• _EXERCISE_: From the entries below, print exactly the span beginning with the line holding "Generate a transcript from this spectrogram." and ending with the line holding "For this spectrogram, write", endpoints included, and skip any pictures.

• _DATA SUPPLIED_:
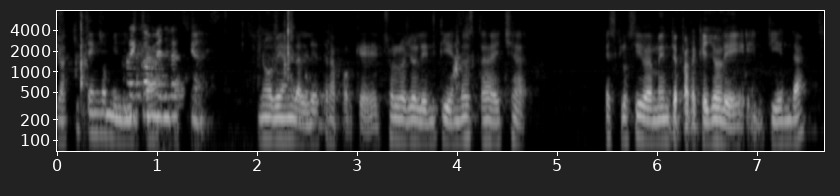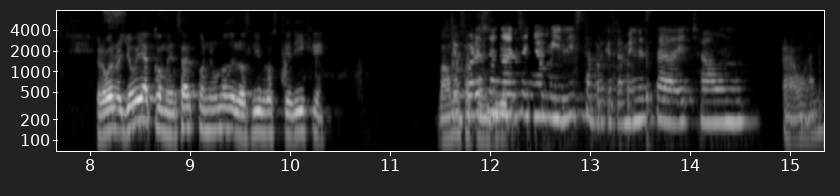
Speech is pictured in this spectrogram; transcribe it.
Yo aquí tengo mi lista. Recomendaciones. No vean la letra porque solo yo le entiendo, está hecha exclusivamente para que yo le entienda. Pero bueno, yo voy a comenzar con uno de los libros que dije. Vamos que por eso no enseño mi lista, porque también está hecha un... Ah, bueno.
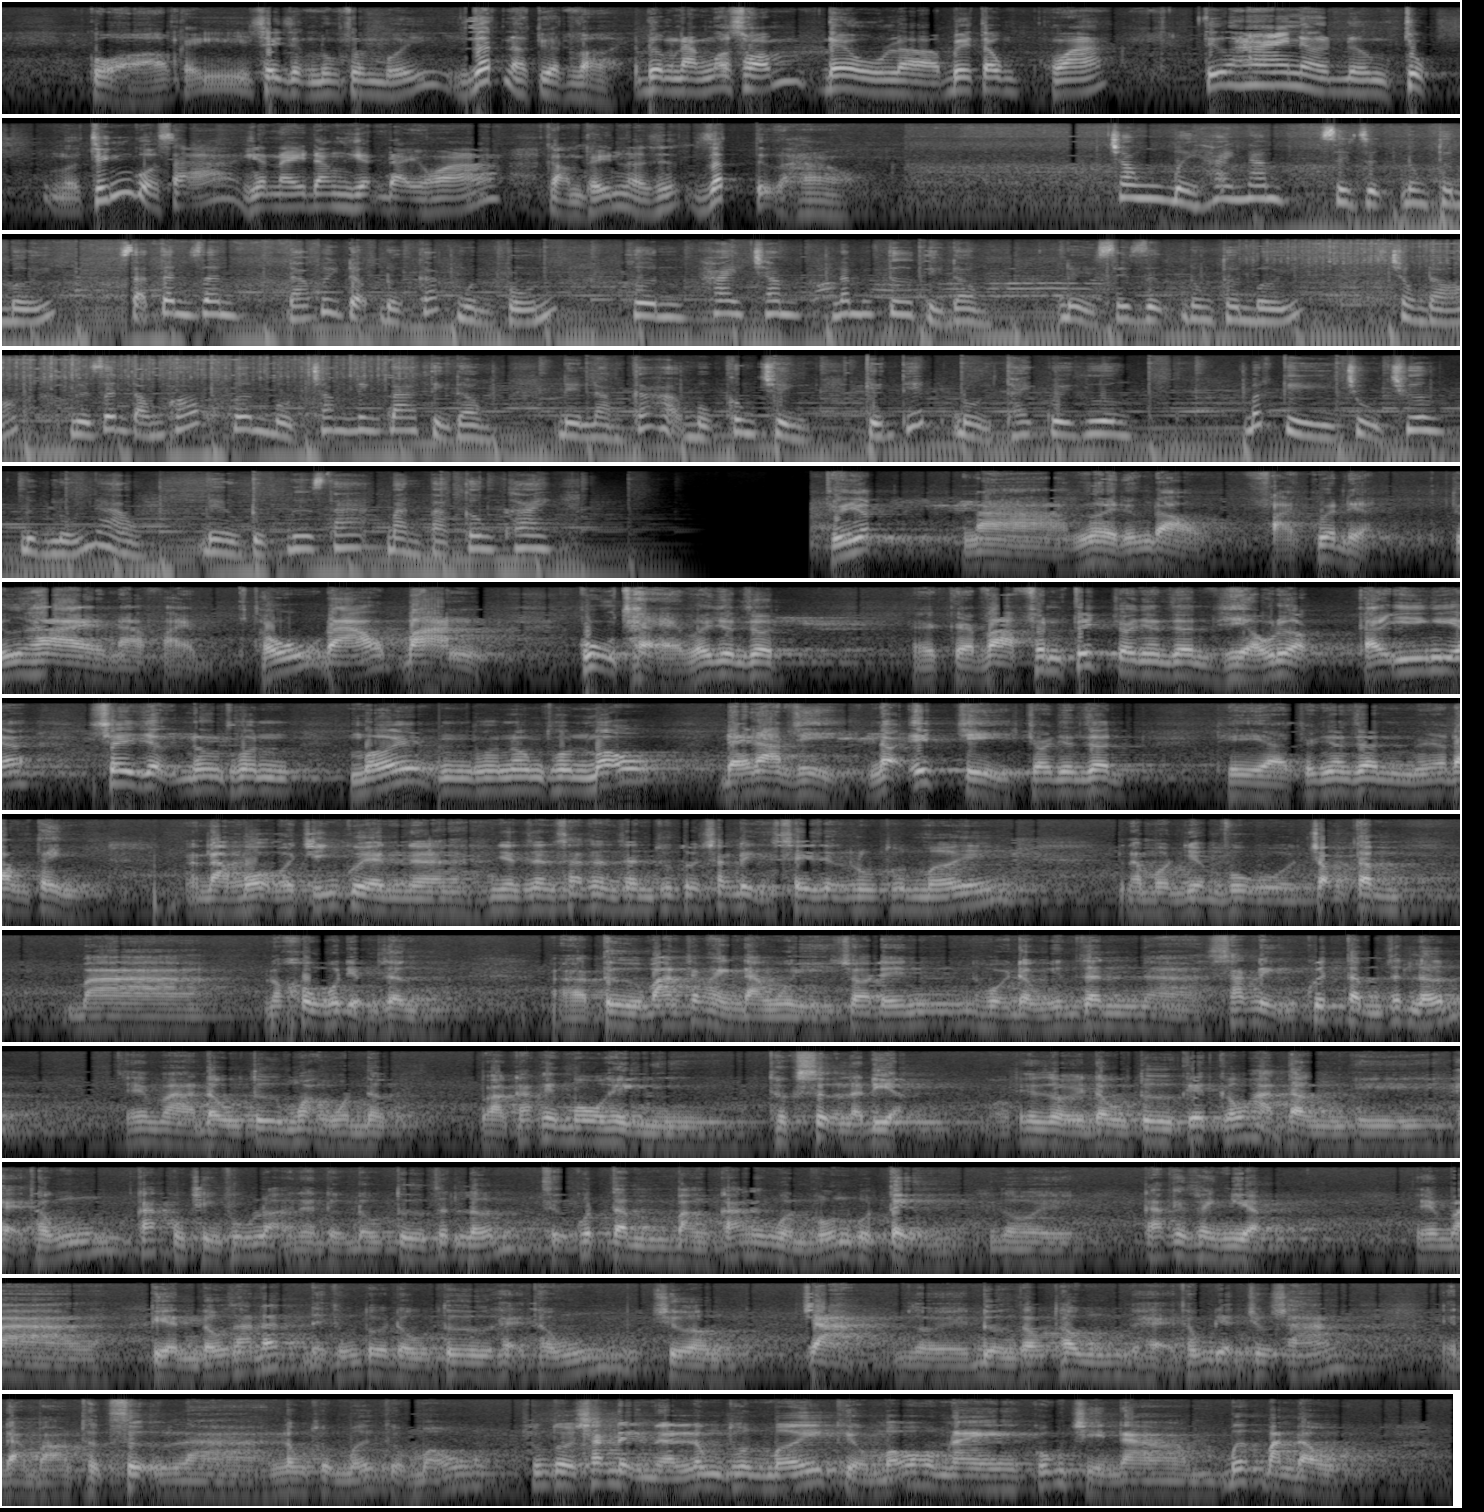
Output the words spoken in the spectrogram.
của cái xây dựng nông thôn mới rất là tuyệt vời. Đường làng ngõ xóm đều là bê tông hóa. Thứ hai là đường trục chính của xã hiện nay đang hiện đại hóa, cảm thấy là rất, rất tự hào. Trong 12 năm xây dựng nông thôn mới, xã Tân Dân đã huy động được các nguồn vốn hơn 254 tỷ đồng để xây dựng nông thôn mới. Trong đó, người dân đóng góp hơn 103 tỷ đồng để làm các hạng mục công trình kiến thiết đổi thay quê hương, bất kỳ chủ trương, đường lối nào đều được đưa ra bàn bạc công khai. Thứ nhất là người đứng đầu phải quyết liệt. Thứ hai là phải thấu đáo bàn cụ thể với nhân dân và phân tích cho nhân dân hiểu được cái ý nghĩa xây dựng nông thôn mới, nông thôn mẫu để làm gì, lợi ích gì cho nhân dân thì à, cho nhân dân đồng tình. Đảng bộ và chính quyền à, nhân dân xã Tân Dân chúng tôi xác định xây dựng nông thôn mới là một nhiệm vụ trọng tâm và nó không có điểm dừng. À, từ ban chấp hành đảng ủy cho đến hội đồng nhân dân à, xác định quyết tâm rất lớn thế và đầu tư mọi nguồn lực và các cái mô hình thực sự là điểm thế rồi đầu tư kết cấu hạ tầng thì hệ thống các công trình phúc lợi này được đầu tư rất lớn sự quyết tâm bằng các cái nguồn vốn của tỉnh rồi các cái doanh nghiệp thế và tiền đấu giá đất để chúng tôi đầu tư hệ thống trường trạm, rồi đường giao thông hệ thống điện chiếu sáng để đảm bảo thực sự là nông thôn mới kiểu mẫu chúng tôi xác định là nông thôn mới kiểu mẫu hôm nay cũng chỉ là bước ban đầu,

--

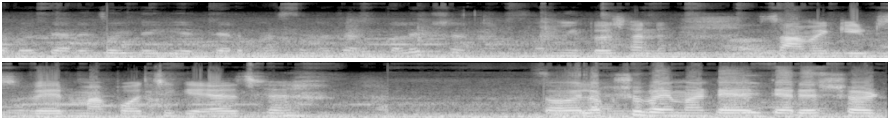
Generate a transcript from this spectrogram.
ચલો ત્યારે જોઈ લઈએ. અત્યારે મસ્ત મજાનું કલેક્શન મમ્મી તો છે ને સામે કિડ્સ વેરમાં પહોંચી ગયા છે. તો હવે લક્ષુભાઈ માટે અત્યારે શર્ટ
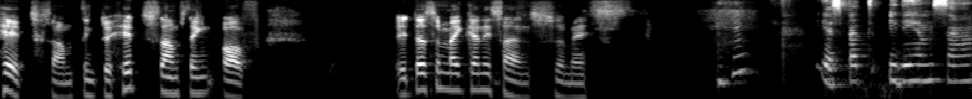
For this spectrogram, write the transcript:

• _TASK OUTPUT_:
Generate a transcript from this spectrogram.
ચલો ત્યારે જોઈ લઈએ. અત્યારે મસ્ત મજાનું કલેક્શન મમ્મી તો છે ને સામે કિડ્સ વેરમાં પહોંચી ગયા છે. તો હવે લક્ષુભાઈ માટે અત્યારે શર્ટ
For this spectrogram, write the transcript:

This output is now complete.